The resulting potential energy contour maps, Figures 3, 4 and 5, show that a binary system's Lagrange points are affected by the mass distribution of the two bodies \(m_1\) and \(m_2\), as predicted. Interestingly the \(L_1\) point, the point between both masses, appears to be the same between most types of binary systems. The stable Lagrange points, \(L_4\) and \(L_5\), appear to decrease in size as the disparity between \(m_1\) and \(m_2\) becomes more significant. A system with a mass ratio of about 80:20 shows these stable points to be larger, meaning there could be a wide deviation in the movement of an object there before it leaves equilibrium.

While human space exploration has its limits, it is not unreasonable to imagine sending satellites, telescopes and probes to occupy these points in space.

The authors would like to thank Dr. Roman Senkov for his help and guidance in this research project. The research was done as a part of the Honors General Physics I course at LaGuardia Community College.

[1] S. Naimi et al., Phys. Rev. C 86, 014325 (2012).

[2] https://en.wikipedia.org/wiki/Fictitious_force

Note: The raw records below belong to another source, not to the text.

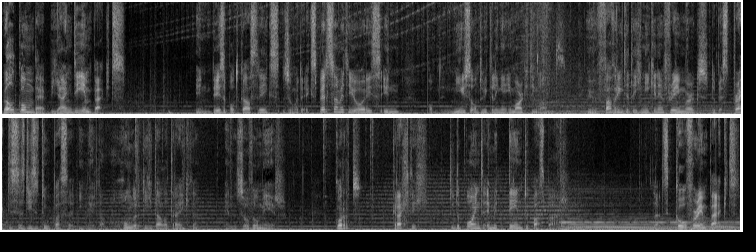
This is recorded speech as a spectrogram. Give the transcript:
Welkom bij Behind the Impact. In deze podcastreeks zoomen de experts van Meteoris in op de nieuwste ontwikkelingen in marketingland. Hun favoriete technieken en frameworks, de best practices die ze toepassen in meer dan 100 digitale trajecten en zoveel meer. Kort, krachtig, to the point en meteen toepasbaar. Let's go for impact.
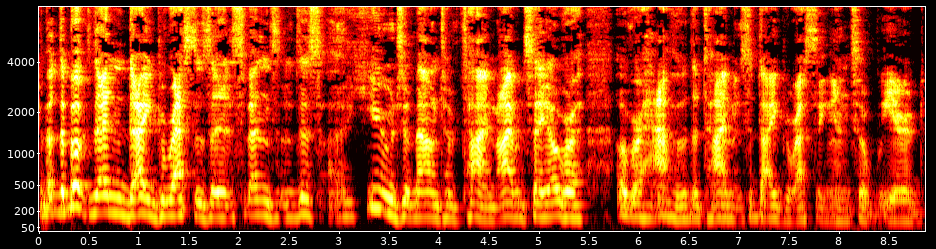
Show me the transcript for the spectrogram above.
but the book then digresses and it spends this huge amount of time. I would say over over half of the time it's digressing into weird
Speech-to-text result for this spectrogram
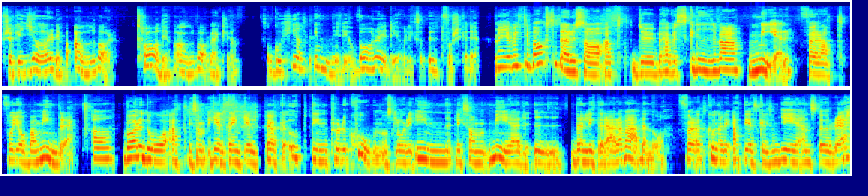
Försöka göra det på allvar. Ta det på allvar, verkligen. Och gå helt in i det och vara i det och liksom utforska det. Men jag vill tillbaka till där du sa att du behöver skriva mer för att få jobba mindre. Ja. Var det då att liksom helt enkelt öka upp din produktion och slå dig in liksom mer i den litterära världen då? För att, kunna, att det ska liksom ge en större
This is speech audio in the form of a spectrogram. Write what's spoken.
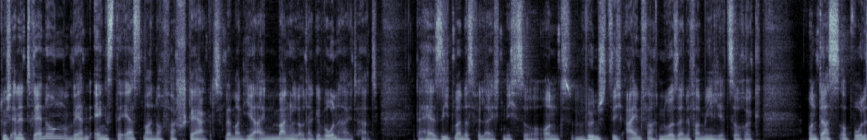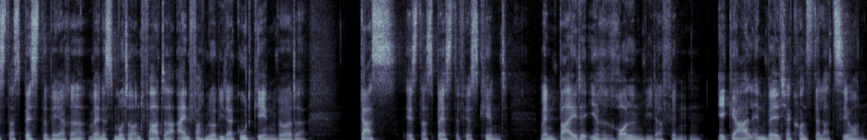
Durch eine Trennung werden Ängste erstmal noch verstärkt, wenn man hier einen Mangel oder Gewohnheit hat. Daher sieht man das vielleicht nicht so und wünscht sich einfach nur seine Familie zurück. Und das, obwohl es das Beste wäre, wenn es Mutter und Vater einfach nur wieder gut gehen würde. Das ist das Beste fürs Kind, wenn beide ihre Rollen wiederfinden, egal in welcher Konstellation.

[3] https://web.ma.utexas.edu/users/m408s/CurrentWeb/LM11-11-2.php